I like to tinker with tomatoes and putter with potatoes. This year, I have several what-if projects going with these two old standbys.
One tomato experiment is supposed to mimic drip irrigation while providing continuous nutrition. I took two 5-gallon buckets and put holes in the bottoms and sides by driving a nail through the plastic with a hammer. Then I filled them half-full with compost, buried them partway in the ground and planted tomatoes around them.
The idea is that you fill the buckets with water every few days, and it seeps through the compost and out the holes, enriching the soil and keeping it moist. But I made bigger holes than I planned, and probably made too many. The water is draining out of the buckets in hours, not days.
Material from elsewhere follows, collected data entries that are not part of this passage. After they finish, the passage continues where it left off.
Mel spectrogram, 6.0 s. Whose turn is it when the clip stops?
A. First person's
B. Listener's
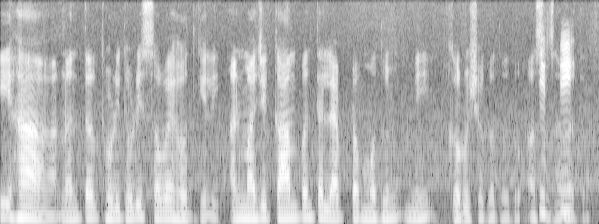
B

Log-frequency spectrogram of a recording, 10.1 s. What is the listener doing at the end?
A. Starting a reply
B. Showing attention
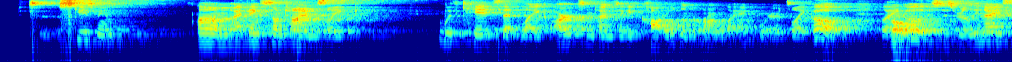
B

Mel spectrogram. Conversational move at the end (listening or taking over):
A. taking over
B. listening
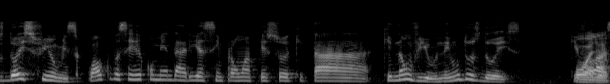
B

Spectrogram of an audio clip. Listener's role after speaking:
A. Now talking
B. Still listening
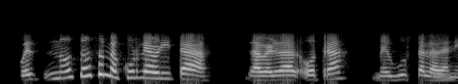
B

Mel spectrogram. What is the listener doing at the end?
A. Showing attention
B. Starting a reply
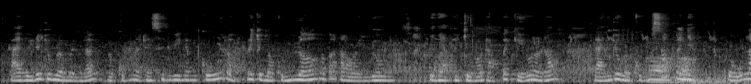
A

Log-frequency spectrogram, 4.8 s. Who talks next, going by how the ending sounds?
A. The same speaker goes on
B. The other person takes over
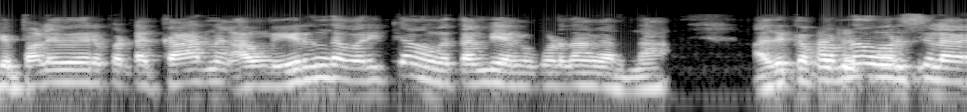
A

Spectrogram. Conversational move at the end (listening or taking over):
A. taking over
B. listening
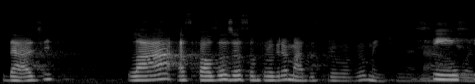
A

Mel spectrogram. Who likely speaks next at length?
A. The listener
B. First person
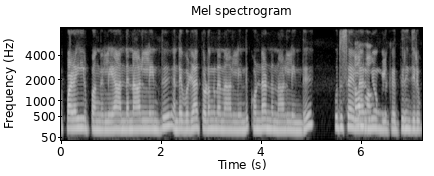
B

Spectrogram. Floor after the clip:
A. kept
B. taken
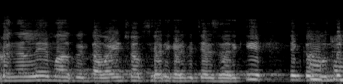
A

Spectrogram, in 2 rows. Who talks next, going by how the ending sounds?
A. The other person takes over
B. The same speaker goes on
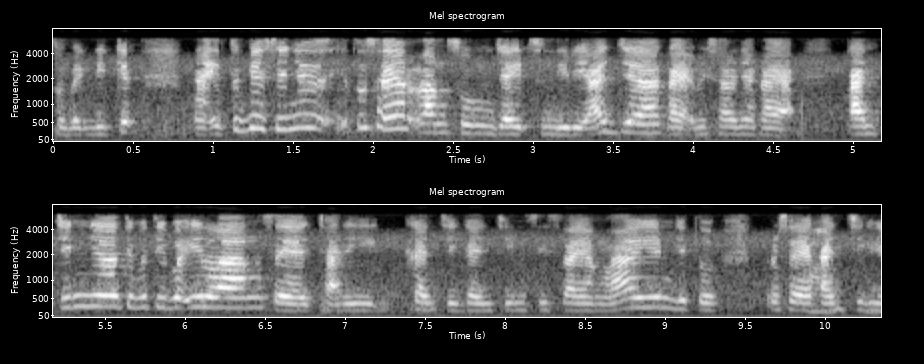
B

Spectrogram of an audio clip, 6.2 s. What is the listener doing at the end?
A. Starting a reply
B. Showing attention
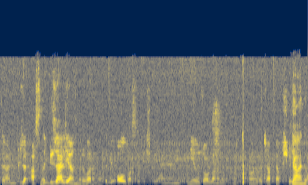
A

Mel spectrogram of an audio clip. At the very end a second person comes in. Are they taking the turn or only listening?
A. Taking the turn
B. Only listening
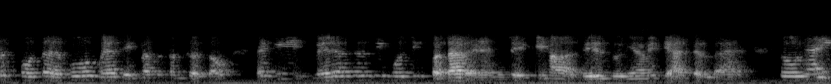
A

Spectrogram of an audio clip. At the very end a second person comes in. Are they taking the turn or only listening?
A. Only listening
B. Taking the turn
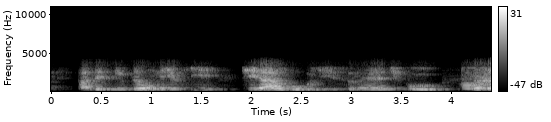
A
Next year I’ll make the holes with a drill and make fewer of them.
Epsom salt is often used to bathe tired feet and relieve constipation. I want to see if it helps tomatoes. I put a tablespoon of it at the bottom of each hole before adding dirt and compost and then planting tomato seedlings. Epsom salt is magnesium sulfate, and I’ve read that tomatoes often don’t get enough magnesium. For a test, I have four Bobcat tomatoes, half of which got the magnesium boost and half of which didn’t. I may also mix a tablespoon in a gallon of water and spray the foliage.
This is my second summer using red plastic mulch. This technique is supposed to increase tomato yield; certain colors of plastic work best for certain crops, and tomatoes prefer red. I put the red plastic on two tomato beds and one of eggplants. One problem is that rain doesn’t easily reach the plant’s roots, so it’s important to keep the tomatoes wateredj. Another is that the plastic disintegrates after a few years and it may be a pain to pluck pieces of it out of the garden.
We grew more Honeydrop cherry tomato seedlings than we have room for, and even after giving many away, we still had some left. So I took a bucket with holes in the bottom, filled it up with dirt and compost, and planted a mobile tomato, as shown in photo. I’ve never done container tomatoes before; we’ll see how this works!
All of this experimentation will be for naught if the dreaded late blight hits as hard as in the past two years. I started spraying a copper solution on my tomatoes in early July last year, and still got the blight. Some farms got wiped out. My local garden store was selling some resistant varieties this year, but I’m betting that this year weather conditions won’t favor the blight.
We received over 100 seed potatoes this year as a gift and have had to get creative with them. In addition to our potato high-rises, we have taken four cardboard boxes and filled them partway up with dirt and compost, then planted two seed potatoes per box. We took a metal tub, drilled holes in the bottom, and planted potatoes there. We created a 5×2-foot potato crib beside our fenced garden and planted about 25 potatoes near the beans, a plant that likes to be near potatoes.
We are hoping to get deluged with potatoes this fall, but first we have to watch out for the nasty Colorado potato beetle. In a few weeks, we’ll start looking for its orange eggs on the underside of the leaves.
Gardening is an ongoing learning experience!